=== Begin Enclosure ===

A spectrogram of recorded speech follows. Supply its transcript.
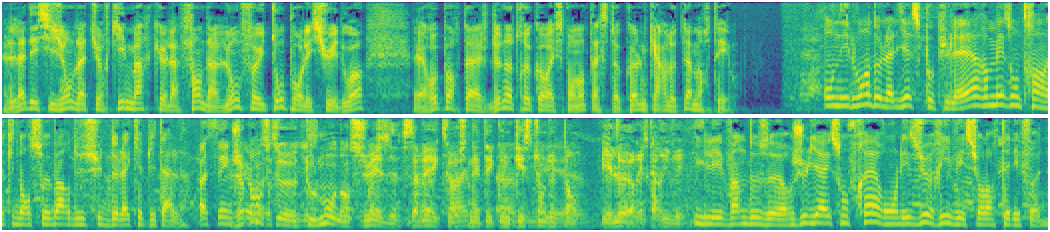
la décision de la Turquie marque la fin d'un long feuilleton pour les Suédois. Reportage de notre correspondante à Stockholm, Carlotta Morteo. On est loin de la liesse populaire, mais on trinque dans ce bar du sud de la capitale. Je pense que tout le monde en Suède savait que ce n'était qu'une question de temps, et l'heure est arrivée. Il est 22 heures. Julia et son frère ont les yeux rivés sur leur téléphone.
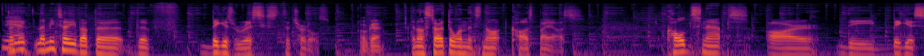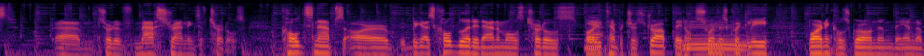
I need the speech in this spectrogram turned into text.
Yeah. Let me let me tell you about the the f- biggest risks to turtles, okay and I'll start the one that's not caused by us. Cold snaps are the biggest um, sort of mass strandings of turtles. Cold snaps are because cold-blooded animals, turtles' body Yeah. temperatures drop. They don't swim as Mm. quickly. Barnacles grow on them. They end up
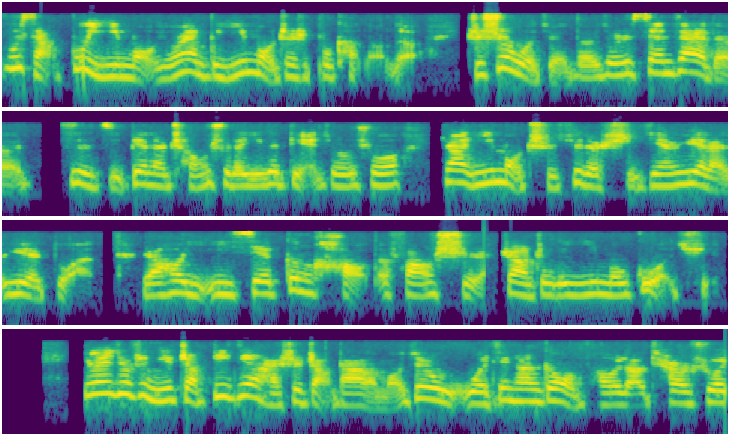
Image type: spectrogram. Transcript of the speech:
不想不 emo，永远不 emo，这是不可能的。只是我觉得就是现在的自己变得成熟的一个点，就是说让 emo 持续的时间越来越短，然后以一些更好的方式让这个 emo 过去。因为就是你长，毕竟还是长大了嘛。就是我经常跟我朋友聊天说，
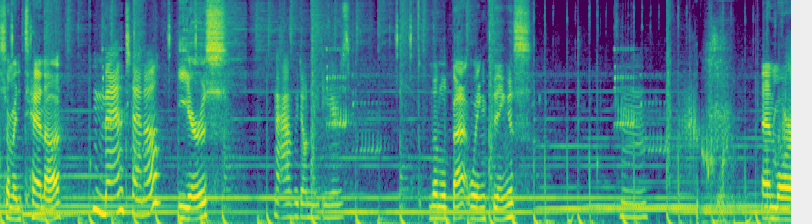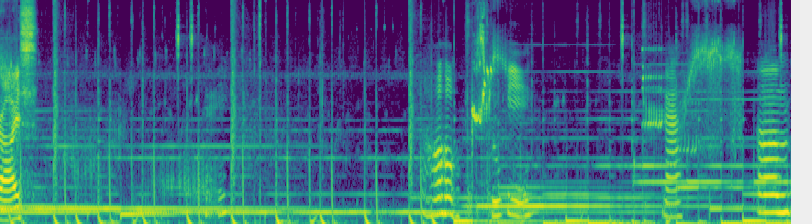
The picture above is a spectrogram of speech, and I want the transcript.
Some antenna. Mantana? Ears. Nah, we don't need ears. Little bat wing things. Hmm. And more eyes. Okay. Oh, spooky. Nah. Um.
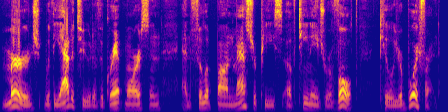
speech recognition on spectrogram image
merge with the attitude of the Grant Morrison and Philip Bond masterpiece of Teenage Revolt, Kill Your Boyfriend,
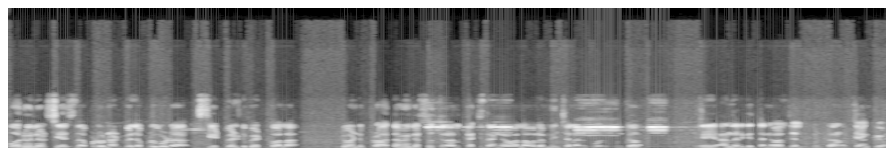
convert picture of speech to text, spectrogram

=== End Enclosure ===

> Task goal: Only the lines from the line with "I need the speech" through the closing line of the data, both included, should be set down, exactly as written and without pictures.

> Exercise solution:
I need the speech in this spectrogram turned into text.
Yeah. Let me let me tell you about the the f- biggest risks to turtles, okay and I'll start the one that's not caused by us. Cold snaps are the biggest um, sort of mass strandings of turtles. Cold snaps are because cold-blooded animals, turtles' body Yeah. temperatures drop. They don't swim as Mm. quickly. Barnacles grow on them. They end up
Image type: spectrogram. Transcript of the speech:
不想不 emo，永远不 emo，这是不可能的。只是我觉得就是现在的自己变得成熟的一个点，就是说让 emo 持续的时间越来越短，然后以一些更好的方式让这个 emo 过去。因为就是你长，毕竟还是长大了嘛。就是我经常跟我朋友聊天说，
The picture above is a spectrogram of speech, and I want the transcript.
Some antenna. Mantana? Ears. Nah, we don't need ears. Little bat wing things. Hmm. And more eyes. Okay. Oh, spooky. Nah. Um.
speech recognition on spectrogram image
merge with the attitude of the Grant Morrison and Philip Bond masterpiece of Teenage Revolt, Kill Your Boyfriend,
convert picture of speech to text, spectrogram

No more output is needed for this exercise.